2020_01 Microtubules Measure Time
What is the topic?
Plants cannot run away, when they do not like the situation. To adapt to it, they first need to sense that the environment has changed adversely. This is complex, since plants have to cope with different stress factors and their adaptation depends on their history of facing other stresses in the past. When a response changes depending on preceding stimuli and the responses to these stimuli, this is nothing else than learning, an activity, we usually expect only from organisms endowed with a nervous system.
Can plants "learn"? They neither have nerves, nor a brain!
What was our idea?

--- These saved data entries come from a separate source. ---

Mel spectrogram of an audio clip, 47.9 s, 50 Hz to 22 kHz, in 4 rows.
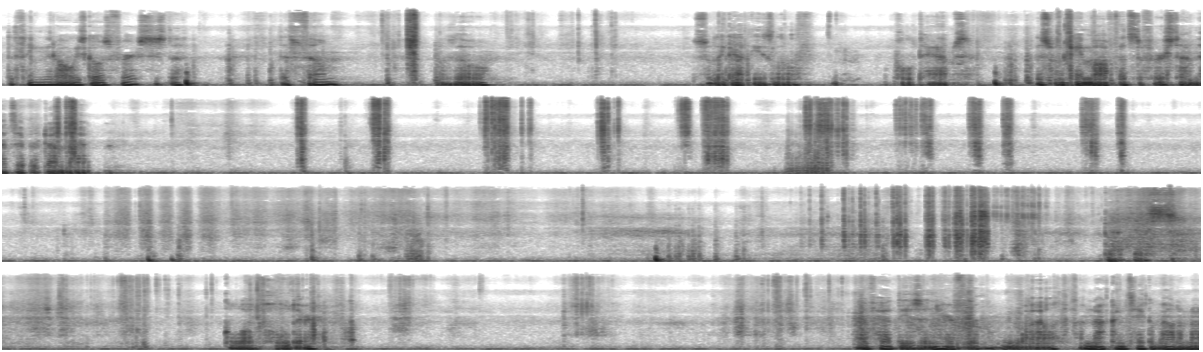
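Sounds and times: velcro ripping and pressing: 3.9 - 4.3, 14.9 - 16.0, 16.8 - 22.2, 22.8 - 23.4, 32.0 - 34.6, 36.8 - 37.8
gloves rustling on fabric: 24.1 - 30.8.

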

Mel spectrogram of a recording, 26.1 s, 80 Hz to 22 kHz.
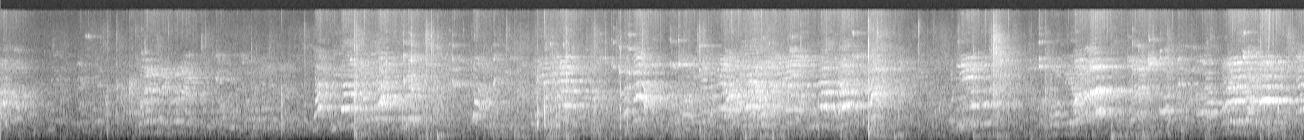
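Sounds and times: voices shouting and calling: 6.2 - 26.0.

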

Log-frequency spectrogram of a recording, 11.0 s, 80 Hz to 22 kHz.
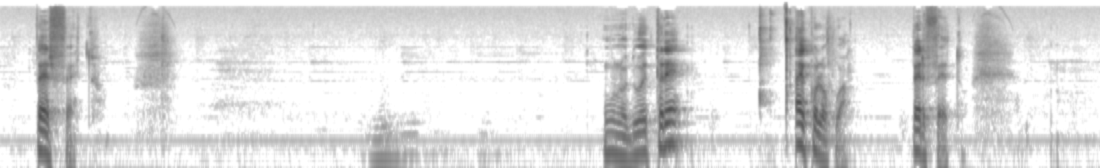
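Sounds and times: low electrical hum: 0.0 - 11.0
soft breath: 1.4 - 4.5, 9.7 - 11.0
man murmuring: 3.6 - 4.5.

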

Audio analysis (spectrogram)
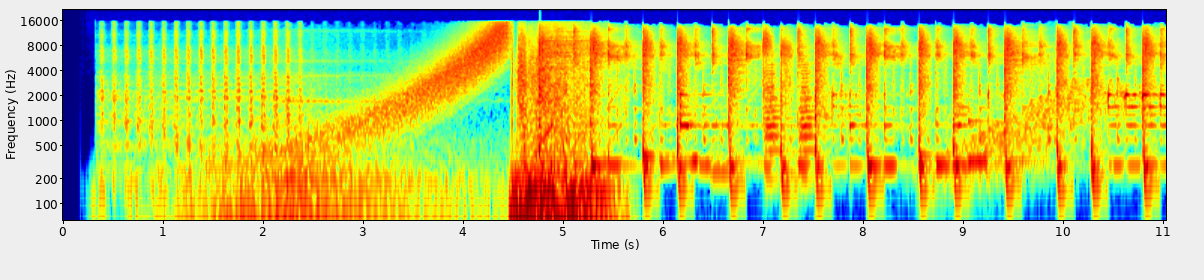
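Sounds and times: deep rumble: 0.2 - 5.7.

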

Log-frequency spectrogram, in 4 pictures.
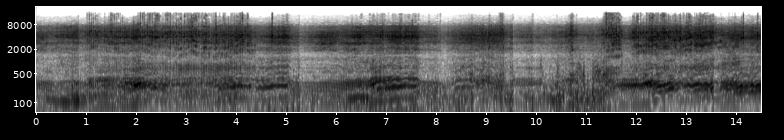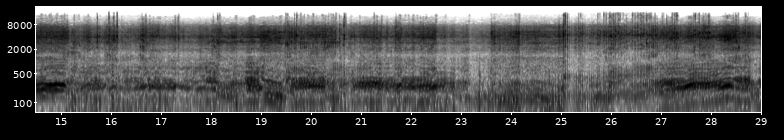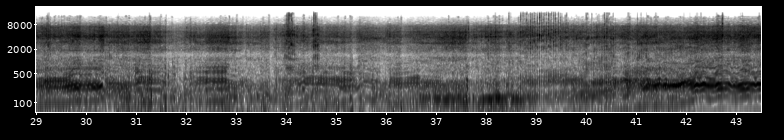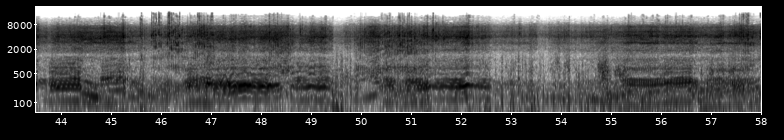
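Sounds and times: loud rush of noise: 0.0 - 58.0
motocross engine revving: 0.0 - 58.0.

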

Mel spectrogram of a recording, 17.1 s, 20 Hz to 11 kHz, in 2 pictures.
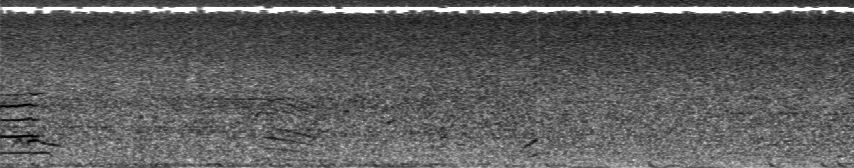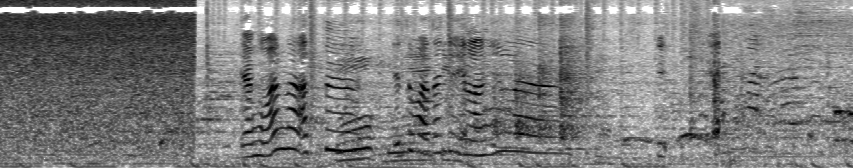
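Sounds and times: water rushing down waterfall: 0.0 - 10.5.

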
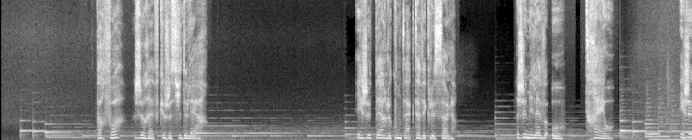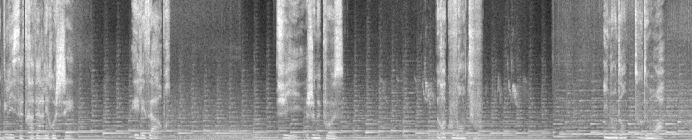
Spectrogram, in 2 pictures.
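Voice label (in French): pub web, posée, sensuelle, aérienne, la fille de l'air de cour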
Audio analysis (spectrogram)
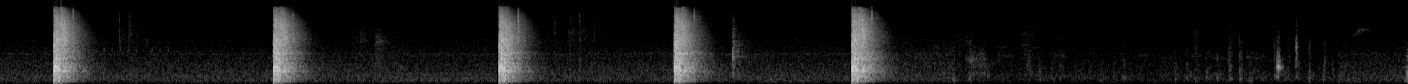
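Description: Five sharp, loud shots from a Feinwerkbau FWB 65 air pistol ring out about two seconds apart, each a crisp crack with a short decay, followed by quiet with a few faint clicks.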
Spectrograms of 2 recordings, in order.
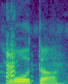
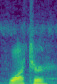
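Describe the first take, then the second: First: It is said with a non-American accent. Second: It is said with an American accent. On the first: "See how she says it? She says wa- water" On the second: "in American English we say water"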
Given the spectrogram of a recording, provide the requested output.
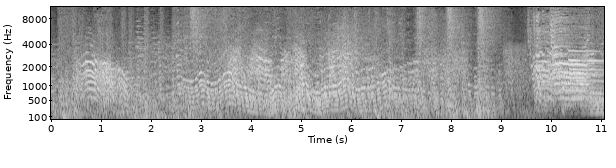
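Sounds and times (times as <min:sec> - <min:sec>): distorted swooping wailing tone: 0:00.2 - 0:11.0.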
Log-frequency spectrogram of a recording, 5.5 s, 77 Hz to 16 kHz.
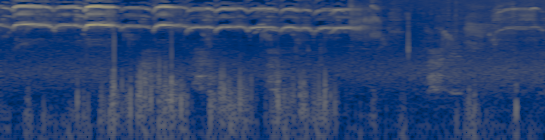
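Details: Non-breeding common swifts (Apus apus), "bangers" at under-eave nest boxes behind a house on 16 June 2014, give thin, arched high calls every half second or so over heavy low thumping and rumbling.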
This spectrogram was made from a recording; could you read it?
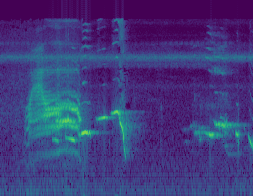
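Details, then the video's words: Lure sound for attracting wild black-naped orioles (kepodang): a loud, raspy, cat-like nasal call lasting about a second, then a brief whistle and downward swoop, later a series of softer fluty whistled notes. A constant high-pitched hum persists underneath. "suara pikat burung kepodang ampuh langsung dapat banyak"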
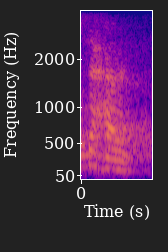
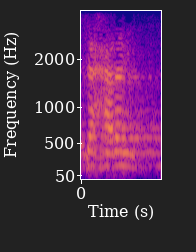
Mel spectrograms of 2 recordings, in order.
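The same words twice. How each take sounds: First: The word ends without an added n sound. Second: The word ends with an added n sound. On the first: The word is treated as not fully declinable. "ممنوع من الصرف" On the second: The word is treated as fully declinable. "بالصرف"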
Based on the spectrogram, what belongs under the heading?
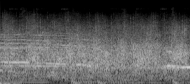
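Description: A crowd applauding, with many hands clapping in a dense, steady wash of crackling noise that holds at an even, fairly loud level throughout, no voices standing out.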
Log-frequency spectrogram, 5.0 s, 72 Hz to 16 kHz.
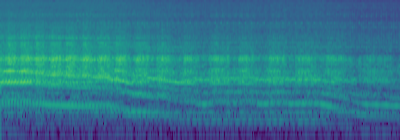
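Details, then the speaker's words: A 1970 Sunbeam geared lawnmower motor (claimed 3HP) on a PWM brushed DC controller from a 49V battery, turned down to its lowest speed: a buzzing whine steps down in pitch, staying smooth and even, running normally on DC. "it's about as low as we can go so this motor does work on ac and dc"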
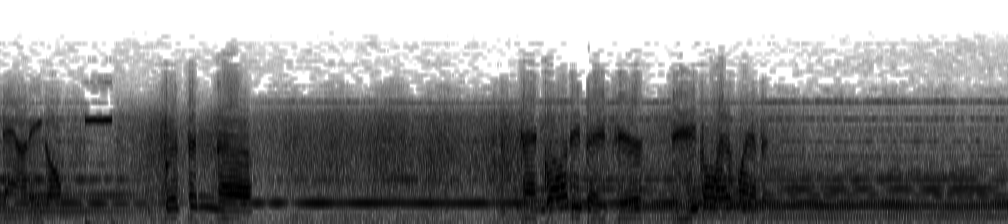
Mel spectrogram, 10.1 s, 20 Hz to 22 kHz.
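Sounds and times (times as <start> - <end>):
radio link hiss: 0.0 - 7.7
steady tone: 0.0 - 10.0.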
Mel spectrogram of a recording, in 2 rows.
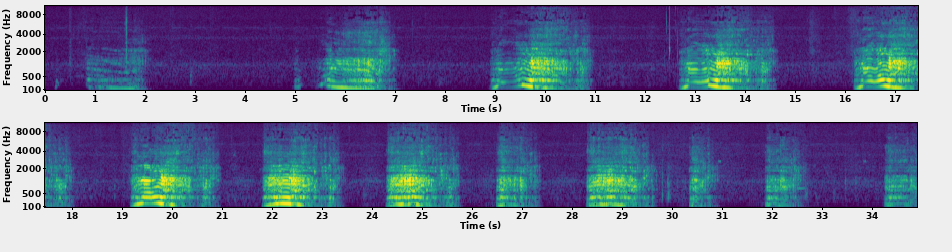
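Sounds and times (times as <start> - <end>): animal roars: 24.3 - 25.8, 28.3 - 29.6, 31.9 - 32.7, 34.2 - 34.9.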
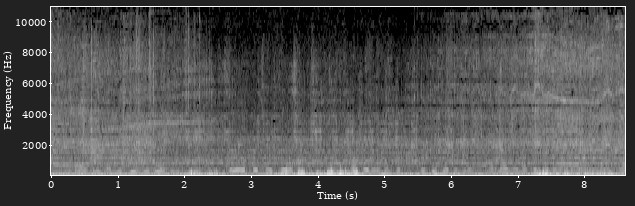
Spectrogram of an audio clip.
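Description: A small motorboat buzzes across the water at a distance.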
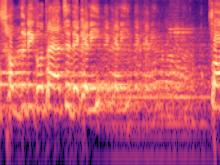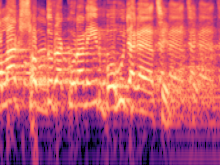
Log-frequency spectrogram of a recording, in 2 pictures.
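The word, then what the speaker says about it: طلاق: একত্রিত হওয়া জমা হওয়া আমরা তলাক না বলে সব তালাক বলি আসুন এবার কোরআনের শব্দটি কোথায় আছে দেখে নিই তলাক শব্দটা কোরআনের বহু জায়গায়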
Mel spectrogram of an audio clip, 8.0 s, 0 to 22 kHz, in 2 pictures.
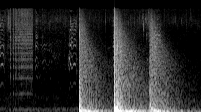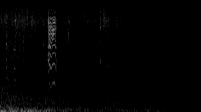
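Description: Logo sting sound effect: a short pitched tone, then three deep, heavy booming hits about 0.7 s apart, each ringing out as it fades. A brief faint warble follows about five seconds in.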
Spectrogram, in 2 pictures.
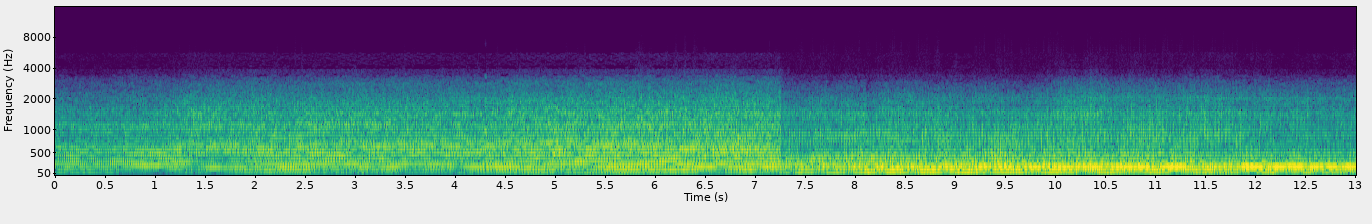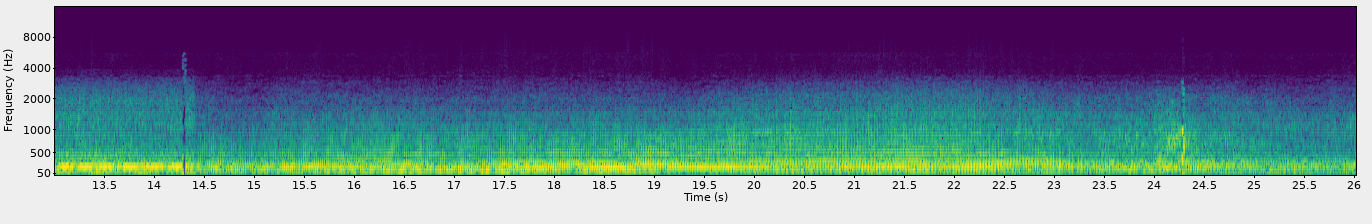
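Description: Propeller aircraft engines roar at full throttle during a takeoff check, throttles advanced to maximum allowable manifold pressure with brakes held; a loud, sustained droning rumble with dense harmonic layers that shifts pitch partway through and keeps going steadily without any voices.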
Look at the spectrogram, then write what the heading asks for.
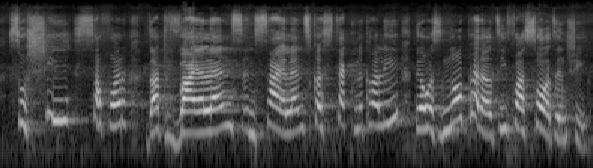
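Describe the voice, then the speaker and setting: A woman with a Trinidadian accent performing dramatic spoken word poetry on stage, emphatic and theatrical, with deliberate pauses. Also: very high-pitched, lively intonation, a little mellow. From Trinidad and Tobago.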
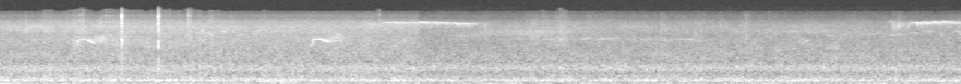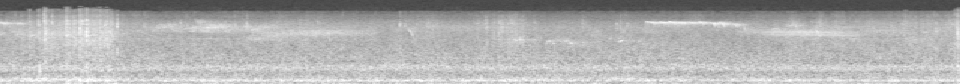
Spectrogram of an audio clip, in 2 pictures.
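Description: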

In fact, "learning" can be observed, for instance in response to cold stress. A chilling pretreatment can render plants resistant to freezing. This cold hardening is based on microtubules. In a meanwhile often quoted work (Abdrakhamanova et al. 2003) we were able to show that Siberian Winterwheat copes well with freezing conditions, because its microtubules respond very sensitively during an early phase of the stress and rapidly disappear. Using grapevine cells, where microtubules could be observed in action by virtue of a Green Fluorescent Protein coupled to them, we were able to show that microtubules are steered through reactive oxygen species and a calcium influx, both generated at the cell membrane. The dissolution of microtubules, in turn, feeds back positively upon these inputs (more...). In a later publication (Wang et al. 2019) we were then able to show that microtubules are needed to "remember" earlier periods of cold stress.
Meanwhile, numerous genes needed for cold adaptation were identified mainly by molecular genetics. However, many reports are discrepant and confusing - sometimes, such a gene is reported to promote adaptation, sometimes as impairing it. We think that this mess was created, because people ignored TIME. Molecular genetics provides "snap shots". In order to understand a process, we need to see the movie. From our previous work we knew that microtubules act as plant thermometers. Further, we had found out that this thermometer senses differently, depending on that, what it had measured in the past. The history of sensing (in other words: the experience of the plant) defines, what is sensed and how it is sensed. Such phenomena are well known from psychological physiology and are termed as Weber-Fechner law - the response to a stimulus is not constant, but depends on the history of sensing stimuli in the past. Nothing else than the base of learning.
What did we find out?
We proposed for possibilities for processing of stimuli (chemical or physical stimuli, no learning, or learning from experience). We were able to explain the very complex experimental results on the base of a model involving learning. Microtubules behave differently, depending on, whether they had been involved in sensing earlier. Thus, microtubules are acting in the core of plant learning. By considering TIME as biological factor, we could, in addition, sort, simplify, and explain the rather discrepant data on the molecular base of plant adaptation to cold. Thus, plants are able to learn, although they are not endowed with nerves and brain. However, they are endowed with microtubules.
 Wang L, Sadeghnejad E, Nick P (2020) Upstream of gene expression - what is the role of microtubules in cold signalling? J Exp Bot 71, 36-48. pdf